#### Exercise
Check each line of the material below for "that" and copy those where it appears.

****************************************

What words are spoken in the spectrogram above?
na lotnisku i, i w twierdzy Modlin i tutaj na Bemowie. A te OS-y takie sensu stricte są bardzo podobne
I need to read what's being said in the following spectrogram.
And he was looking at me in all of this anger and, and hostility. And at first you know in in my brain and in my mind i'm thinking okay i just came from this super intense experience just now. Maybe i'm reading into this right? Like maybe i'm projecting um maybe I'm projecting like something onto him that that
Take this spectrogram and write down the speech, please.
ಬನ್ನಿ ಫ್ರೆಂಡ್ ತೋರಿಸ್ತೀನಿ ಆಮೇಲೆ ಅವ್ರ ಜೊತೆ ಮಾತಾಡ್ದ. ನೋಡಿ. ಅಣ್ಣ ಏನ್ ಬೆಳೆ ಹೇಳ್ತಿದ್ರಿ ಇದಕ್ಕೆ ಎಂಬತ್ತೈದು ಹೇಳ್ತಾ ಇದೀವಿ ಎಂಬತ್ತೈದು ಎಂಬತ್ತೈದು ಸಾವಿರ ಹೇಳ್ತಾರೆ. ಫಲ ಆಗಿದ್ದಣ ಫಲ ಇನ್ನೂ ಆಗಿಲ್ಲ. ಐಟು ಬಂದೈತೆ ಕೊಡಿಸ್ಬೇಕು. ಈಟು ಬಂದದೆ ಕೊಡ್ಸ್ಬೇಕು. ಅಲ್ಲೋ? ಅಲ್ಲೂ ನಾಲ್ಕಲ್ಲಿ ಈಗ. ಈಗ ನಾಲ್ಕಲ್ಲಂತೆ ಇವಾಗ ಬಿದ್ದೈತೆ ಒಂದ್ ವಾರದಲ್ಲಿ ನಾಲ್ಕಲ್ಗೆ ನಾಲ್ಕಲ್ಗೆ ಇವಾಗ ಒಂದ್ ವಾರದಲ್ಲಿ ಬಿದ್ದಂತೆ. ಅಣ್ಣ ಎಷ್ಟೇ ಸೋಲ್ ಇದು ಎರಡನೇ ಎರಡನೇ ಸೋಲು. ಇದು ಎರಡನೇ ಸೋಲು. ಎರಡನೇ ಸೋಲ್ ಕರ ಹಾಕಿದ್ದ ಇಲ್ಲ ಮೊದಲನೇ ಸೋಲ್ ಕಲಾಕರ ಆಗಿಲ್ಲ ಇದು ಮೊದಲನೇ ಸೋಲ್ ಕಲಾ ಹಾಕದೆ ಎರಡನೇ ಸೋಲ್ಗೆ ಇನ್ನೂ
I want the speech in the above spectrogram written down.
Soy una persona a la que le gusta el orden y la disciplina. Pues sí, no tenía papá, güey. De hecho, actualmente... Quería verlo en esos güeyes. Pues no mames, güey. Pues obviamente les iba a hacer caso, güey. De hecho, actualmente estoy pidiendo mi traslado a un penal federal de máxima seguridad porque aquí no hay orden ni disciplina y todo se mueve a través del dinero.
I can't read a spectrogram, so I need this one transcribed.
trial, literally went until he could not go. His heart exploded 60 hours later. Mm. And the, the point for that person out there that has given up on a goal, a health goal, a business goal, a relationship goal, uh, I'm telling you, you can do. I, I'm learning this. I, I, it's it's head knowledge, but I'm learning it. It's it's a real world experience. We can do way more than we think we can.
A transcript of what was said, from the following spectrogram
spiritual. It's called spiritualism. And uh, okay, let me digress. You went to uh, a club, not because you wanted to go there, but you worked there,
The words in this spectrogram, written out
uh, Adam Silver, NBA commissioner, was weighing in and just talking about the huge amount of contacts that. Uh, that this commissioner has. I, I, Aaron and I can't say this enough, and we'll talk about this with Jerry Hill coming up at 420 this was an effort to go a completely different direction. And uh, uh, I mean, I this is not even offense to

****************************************

#### Written response
And he was looking at me in all of this anger and, and hostility. And at first you know in in my brain and in my mind i'm thinking okay i just came from this super intense experience just now. Maybe i'm reading into this right? Like maybe i'm projecting um maybe I'm projecting like something onto him that that
trial, literally went until he could not go. His heart exploded 60 hours later. Mm. And the, the point for that person out there that has given up on a goal, a health goal, a business goal, a relationship goal, uh, I'm telling you, you can do. I, I'm learning this. I, I, it's it's head knowledge, but I'm learning it. It's it's a real world experience. We can do way more than we think we can.
uh, Adam Silver, NBA commissioner, was weighing in and just talking about the huge amount of contacts that. Uh, that this commissioner has. I, I, Aaron and I can't say this enough, and we'll talk about this with Jerry Hill coming up at 420 this was an effort to go a completely different direction. And uh, uh, I mean, I this is not even offense to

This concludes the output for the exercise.